There will be two adjustments to make - the first is the sensitivity of the Sound Module. We want the L2 LED to be flickering between on at the slightest sound. If the L2 LED is on turn the brass screw anticlockwise. If L2 is off turn the screw clockwise until it turns on, then turn anti-clockwise until it just goes off. The LED should now flash on if the microphone is tapped. If you would like it to be less sensitive to sounds, it can be turned further anticlockwise.

If the sound doesn't trigger when L2 flashes on, the Sound Module may not be wired correctly.

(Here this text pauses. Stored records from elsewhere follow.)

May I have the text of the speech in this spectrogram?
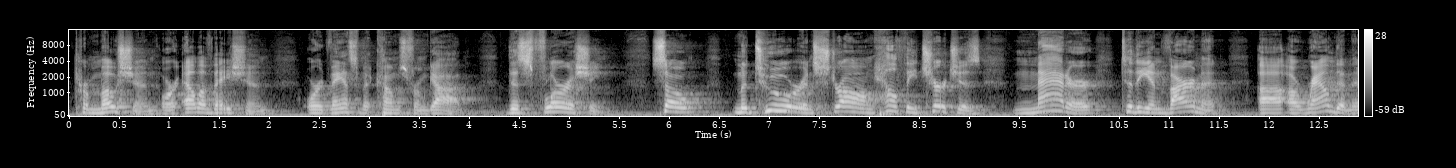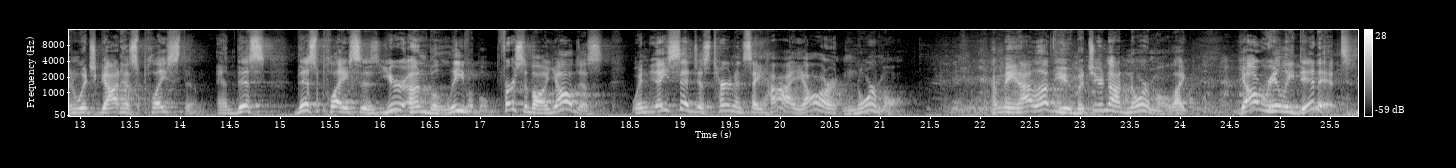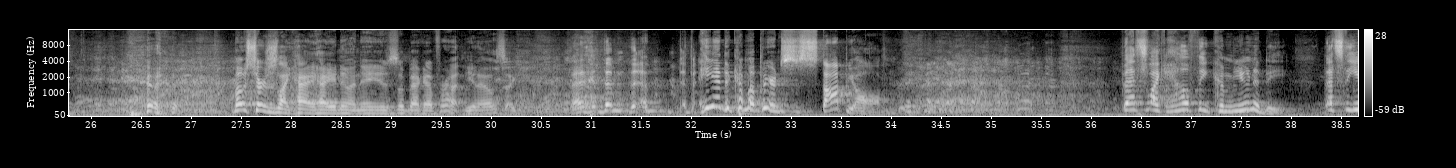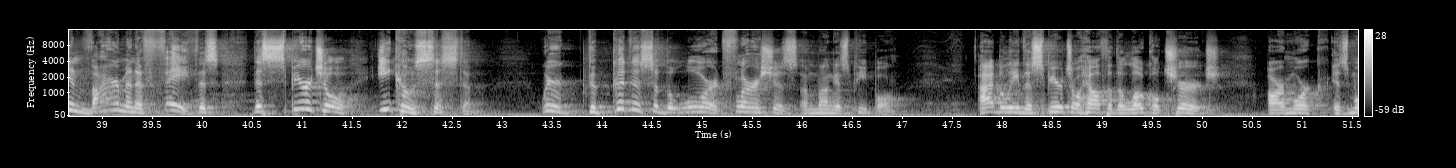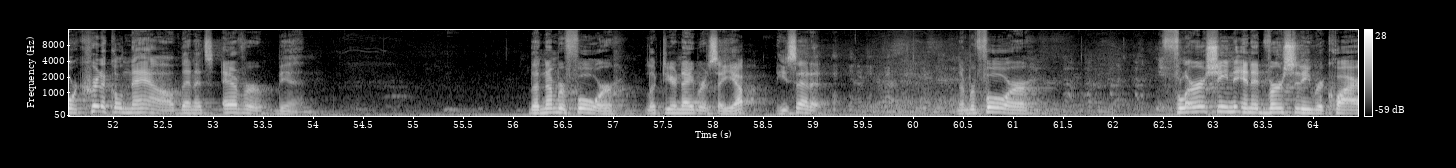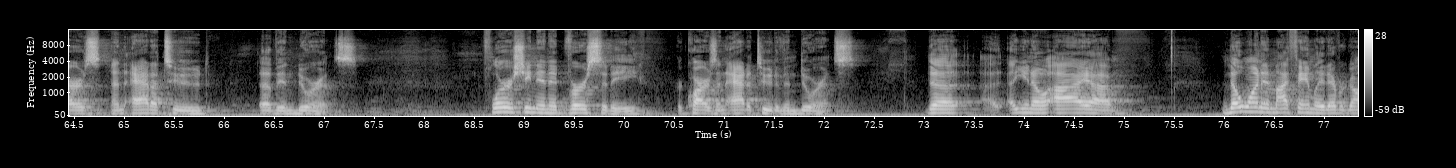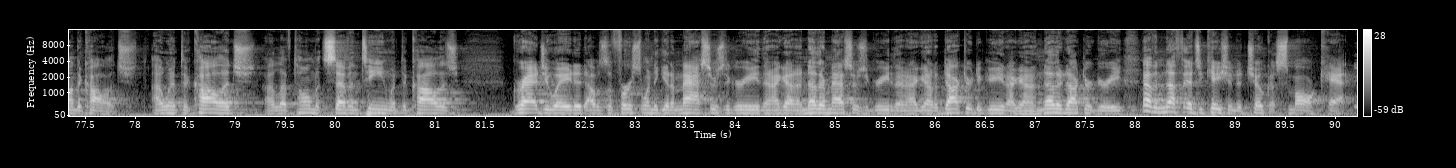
Promotion or elevation or advancement comes from God. This flourishing. So, mature and strong, healthy churches matter to the environment uh, around them in which God has placed them. And this, this place is, you're unbelievable. First of all, y'all just, when they said just turn and say hi, y'all aren't normal. I mean, I love you, but you're not normal. Like, y'all really did it. Most churches like, hey, how you doing? And you just look back up front, you know? It's like, the, the, he had to come up here and stop y'all. That's like healthy community. That's the environment of faith, this, this spiritual ecosystem where the goodness of the Lord flourishes among his people. I believe the spiritual health of the local church are more, is more critical now than it's ever been. The number four, look to your neighbor and say, Yep, he said it. number four, flourishing in adversity requires an attitude of endurance. Flourishing in adversity requires an attitude of endurance. The, uh, you know, I, uh, no one in my family had ever gone to college. I went to college. I left home at 17, went to college, graduated. I was the first one to get a master's degree. Then I got another master's degree. Then I got a doctorate degree. And I got another doctorate degree. I have enough education to choke a small cat.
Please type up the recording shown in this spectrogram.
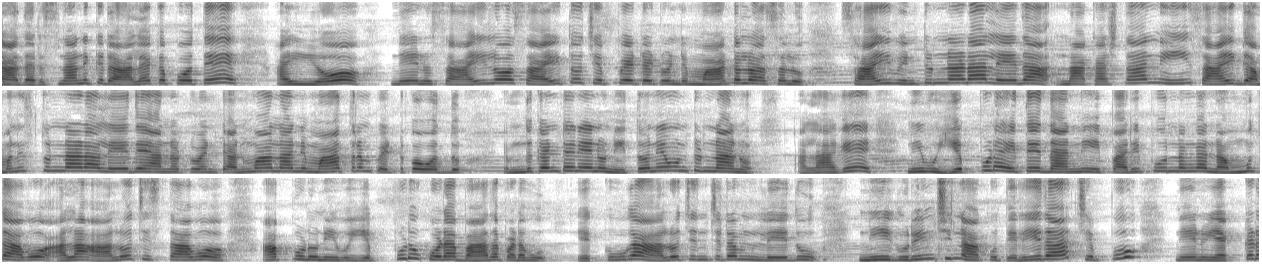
నా దర్శనానికి రాలేకపోతే అయ్యో నేను సాయిలో సాయితో చెప్పేటటువంటి మాటలు అసలు సాయి వింటున్నాడా లేదా? నా కష్టాన్ని సాయి గమనిస్తున్నాడా లేదే అన్నటువంటి అనుమానాన్ని మాత్రం పెట్టుకోవద్దు. ఎందుకంటే నేను నీతోనే ఉంటున్నాను. అలాగే నీవు ఎప్పుడైతే దాన్ని పరిపూర్ణంగా నమ్ముతావో అలా ఆలోచిస్తావో అప్పుడు నీవు ఎప్పుడు కూడా బాధపడవు. ఎక్కువగా ఆలోచించడం లేదు. నీ గురించి నాకు తెలియదా? చెప్పు. నేను ఎక్కడ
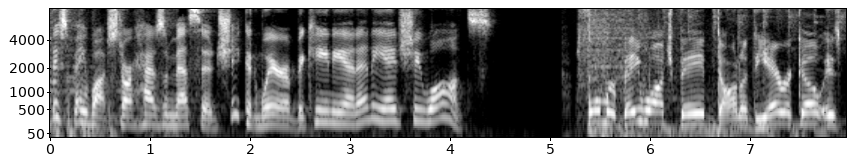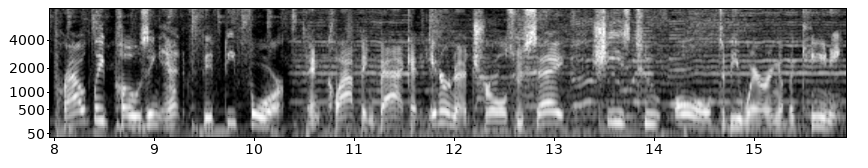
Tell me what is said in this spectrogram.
This Baywatch star has a message. She can wear a bikini at any age she wants. Former Baywatch babe Donna D'Errico is proudly posing at 54 and clapping back at internet trolls who say she's too old to be wearing a bikini.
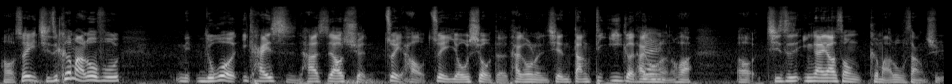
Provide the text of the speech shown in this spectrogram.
哦，所以其实科马洛夫，你如果一开始他是要选最好、最优秀的太空人，先当第一个太空人的话，哦，其实应该要送科马洛夫上去，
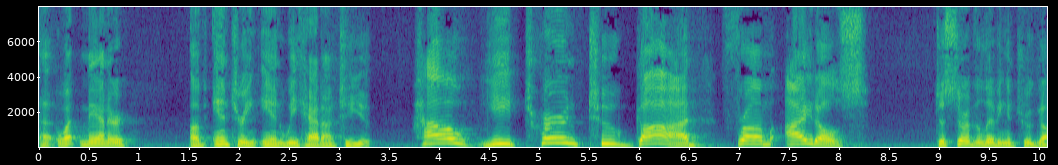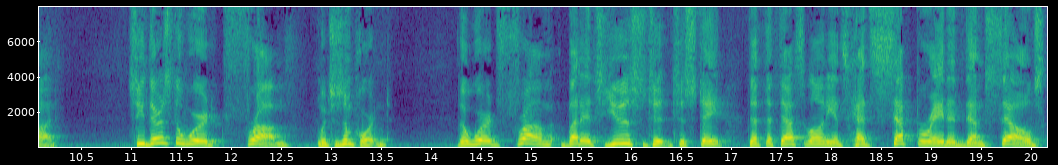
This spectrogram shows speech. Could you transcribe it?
uh, what manner of entering in we had unto you, how ye turned to God from idols to serve the living and true God. See, there's the word from, which is important the word from, but it's used to, to state that the Thessalonians had separated themselves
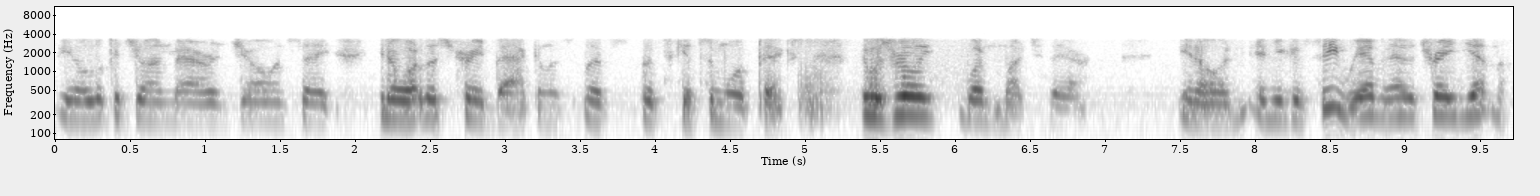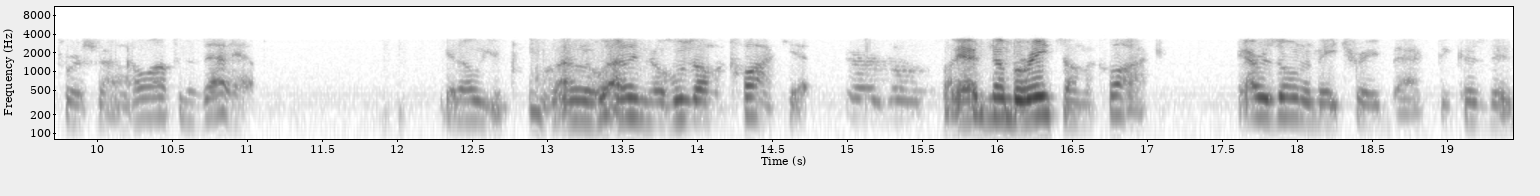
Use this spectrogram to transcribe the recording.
you know, look at John Mara and Joe and say, you know what, let's trade back and let's let's let's get some more picks. There was really wasn't much there, you know, and, and you can see we haven't had a trade yet in the first round. How often does that happen? You know, you, I don't know. I don't even know who's on the clock yet. Arizona. Number eight's on the clock. Arizona may trade back because they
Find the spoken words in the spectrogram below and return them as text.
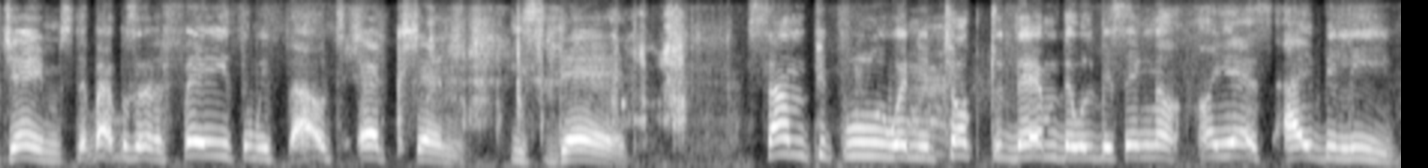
James, the Bible said that faith without action is dead. Some people, when you talk to them, they will be saying, "No, oh yes, I believe."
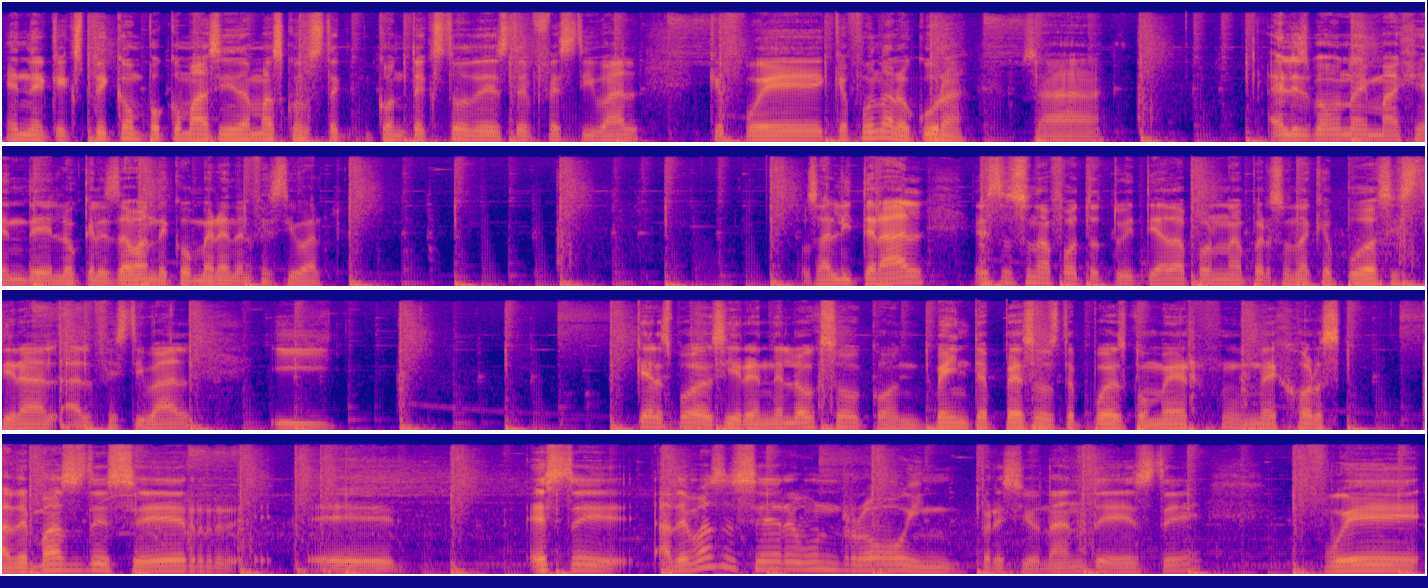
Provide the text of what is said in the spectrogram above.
en el que explica un poco más y da más contexto de este festival que fue, que fue una locura. O sea, Ahí les va una imagen de lo que les daban de comer en el festival. O sea, literal, esta es una foto tuiteada por una persona que pudo asistir al, festival y... ¿Qué les puedo decir? En el Oxxo con 20 pesos te puedes comer un mejor... Además de ser... Eh, este... Además de ser un robo impresionante este, fue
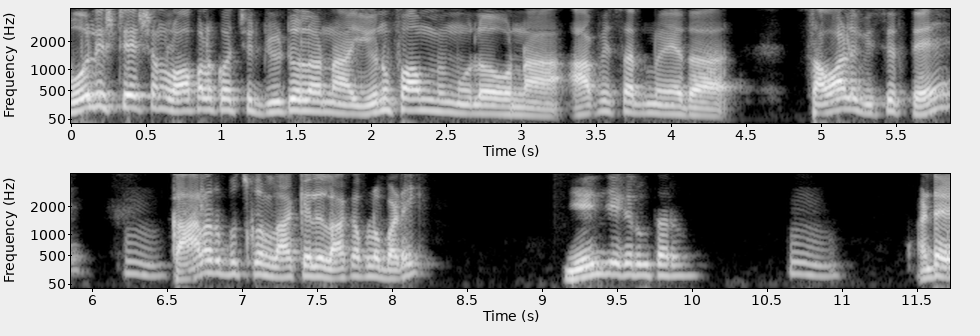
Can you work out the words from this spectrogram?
పోలీస్ స్టేషన్ లోపలికి వచ్చి డ్యూటీలో ఉన్న యూనిఫామ్లో ఉన్న ఆఫీసర్ మీద సవాళ్ళు విసిరితే కాలర్ పుచ్చుకొని లాకెళ్ళి లాకప్లో పడి ఏం చేయగలుగుతారు? అంటే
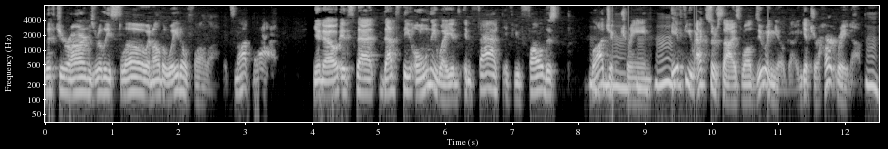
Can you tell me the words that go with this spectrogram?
lift your arms really slow and all the weight will fall off." It's not that. You know, it's that that's the only way. In, in fact, if you follow this logic mm-hmm, train, mm-hmm. if you exercise while doing yoga and get your heart rate up, mm.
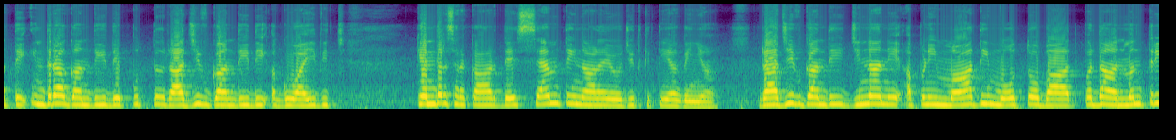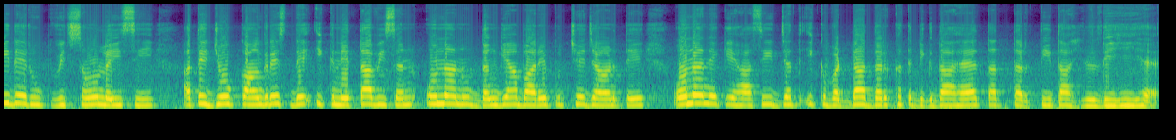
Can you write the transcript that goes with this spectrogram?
ਅਤੇ ਇੰਦਰਾ ਗਾਂਧੀ ਦੇ ਪੁੱਤ ਰਾਜੀਵ ਗਾਂਧੀ ਦੀ ਅਗਵਾਈ ਵਿੱਚ ਕੇਂਦਰ ਸਰਕਾਰ ਦੇ ਸਹਿਮਤੀ ਨਾਲ ਆਯੋਜਿਤ ਕੀਤੀਆਂ ਗਈਆਂ ਰਾਜੀਵ ਗਾਂਧੀ ਜਿਨ੍ਹਾਂ ਨੇ ਆਪਣੀ ਮਾਂ ਦੀ ਮੌਤ ਤੋਂ ਬਾਅਦ ਪ੍ਰਧਾਨ ਮੰਤਰੀ ਦੇ ਰੂਪ ਵਿੱਚ ਸਹੁੰ ਲਈ ਸੀ ਅਤੇ ਜੋ ਕਾਂਗਰਸ ਦੇ ਇੱਕ ਨੇਤਾ ਵੀ ਸਨ ਉਹਨਾਂ ਨੂੰ ਦੰਗਿਆਂ ਬਾਰੇ ਪੁੱਛੇ ਜਾਣ ਤੇ ਉਹਨਾਂ ਨੇ ਕਿਹਾ ਸੀ ਜਦ ਇੱਕ ਵੱਡਾ ਦਰਖਤ ਡਿੱਗਦਾ ਹੈ ਤਾਂ ਧਰਤੀ ਤਾਂ ਹਿਲਦੀ ਹੀ ਹੈ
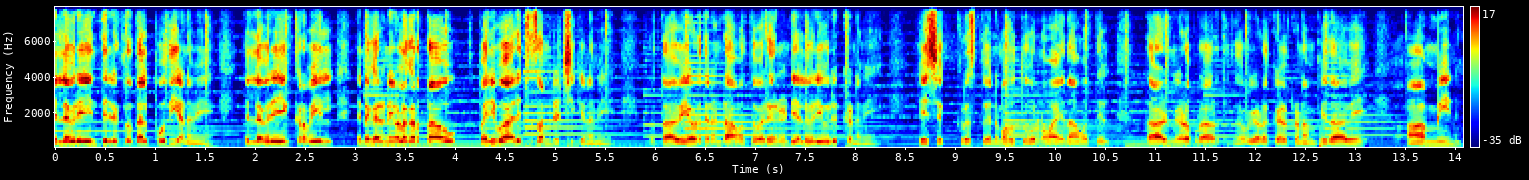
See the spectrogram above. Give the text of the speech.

The second adjustment is for the volume - we use the potentiometer for this. Give the microphone on the Sound Module a tap and turn the potentiometer shaft clockwise to increase the volume. If the volume is too high the sound may distort and damage the speaker - it should not need to be turned more than about 30 degrees to be audible. You may need to keep triggering the sound to keep adjusting the volume. When the Clock is speaking it should read out the number of days and weeks until Christmas and then give a random greeting. If the sound is heavily distorted or there is a high pitched background noise there may be a wiring problem with the potentiometer, capacitor or amplifier module.